A Bill banning the use of wild animals in travelling circuses in Wales is expected to be laid before the National Assembly today.
We have learned about what circuses were like in the past and what they are like now.
Circuses have been described as some of the greatest shows on earth and in the past were very popular.
Tickets for visiting circuses were sold through the Fenwick store on Northumberland Street, and Mr Arthur, as he was known, would arrange for staff visits to circus performances.
The future of the circus - one of only two travelling circuses with wild animals in the UK - has been confirmed by the Welsh Governement.
Boycott circuses with animals IN human societies, animal-based circus acts have no place.
Judkins took over after the previous owner, John Ringling North II the last Ringling still working with circuses was forced to sell the business amid declining ticket sales and the public's outrage over cruel animal acts.
The book focuses on business practices of traveling circus shows, especially the Ringling Brothers and Barnum & Bailey circuses. It simultaneously looks at circus employees in the larger context of the history of US workers, and places circus owners in the context of the history of corporate America, demonstrating that the circus was a modern workplace impacted by the same factors that affected other industries during the period, such as the growth of railroads and monopolies.

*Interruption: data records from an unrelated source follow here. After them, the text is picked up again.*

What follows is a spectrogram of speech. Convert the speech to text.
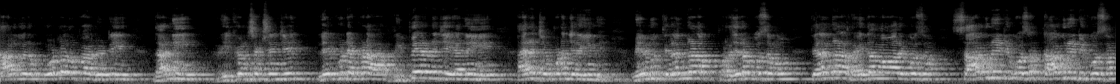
నాలుగు వేల కోట్ల రూపాయలు పెట్టి దాన్ని రీకన్స్ట్రక్షన్ చేయి లేకుంటే అక్కడ రిపేర్ అని చేయని ఆయన చెప్పడం జరిగింది. మేము తెలంగాణ ప్రజల కోసము తెలంగాణ రైతాంగం వారి కోసం సాగునీటి కోసం తాగునీటి కోసం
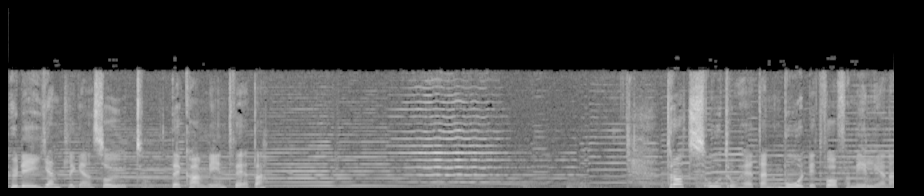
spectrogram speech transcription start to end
Hur det egentligen såg ut, det kan vi inte veta. Trots otroheten bor de två familjerna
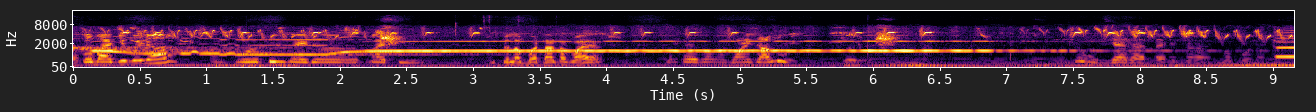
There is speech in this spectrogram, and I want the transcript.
હતો બાકી પડ્યો થોડો પેલી સાઈડ બાકી પેલા બટાટા પાયા? બટાકામાં પાણી ચાલુ તો ઊંઘ્યા હતા બપોરના.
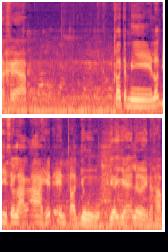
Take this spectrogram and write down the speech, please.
นะครับ ก็จะมีรถดีเซลล้าง RHN จอดอยู่เยอะแยะเลยนะครับ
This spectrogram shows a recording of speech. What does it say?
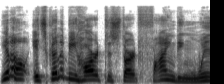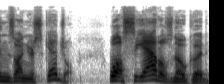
you know, it's going to be hard to start finding wins on your schedule. Well, Seattle's no good.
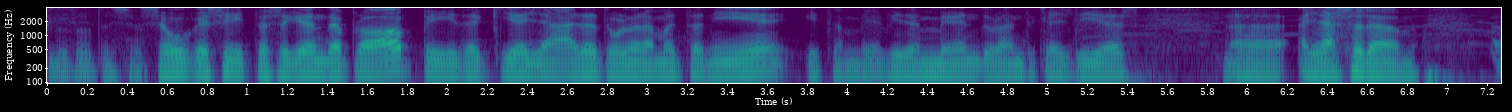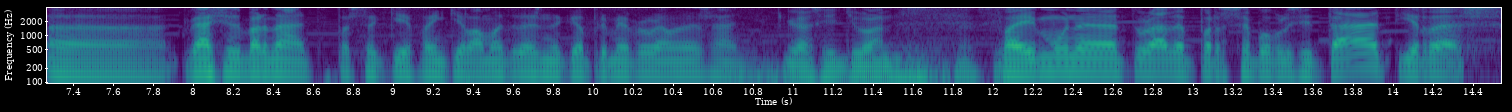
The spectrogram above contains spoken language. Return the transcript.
de tot això. Segur que sí, te seguirem de prop i d'aquí allà te tornarem a tenir i també, evidentment, durant aquells dies eh, allà serem. Eh, gràcies, Bernat, per ser aquí a Feint Quilòmetres en aquest primer programa de l'any. Gràcies, Joan. Gràcies. Faim una aturada per la publicitat i res,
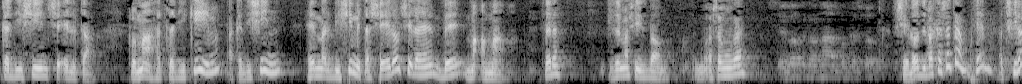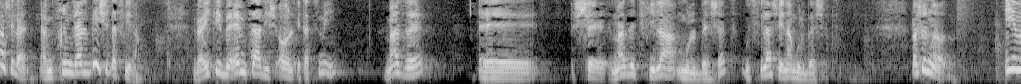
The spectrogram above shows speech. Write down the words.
קדישין שאלתה. כלומר הצדיקים, הקדישין, הם מלבישים את השאלות שלהם במאמר. בסדר? זה מה שהסברנו. עכשיו מובן? שאלות הכוונה בקשות. שאלות זה בקשתם, כן, התפילה שלהם. הם צריכים להלביש את התפילה. והייתי באמצע לשאול את עצמי, מה זה, אה, ש, מה זה תפילה מולבשת ותפילה שאינה מולבשת. פשוט מאוד. אם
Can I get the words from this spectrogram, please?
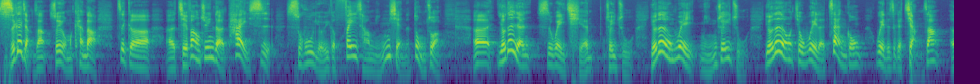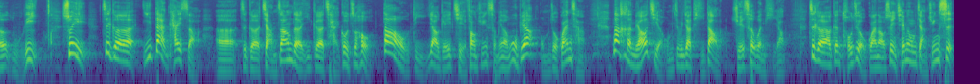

A decade ago, just a handful of countries had banned the use of wild animals in circuses. Today, more than 40 countries have passed some sort of legislation against the use of wild animals for entertainment, including roughly three-fourths of the European Union.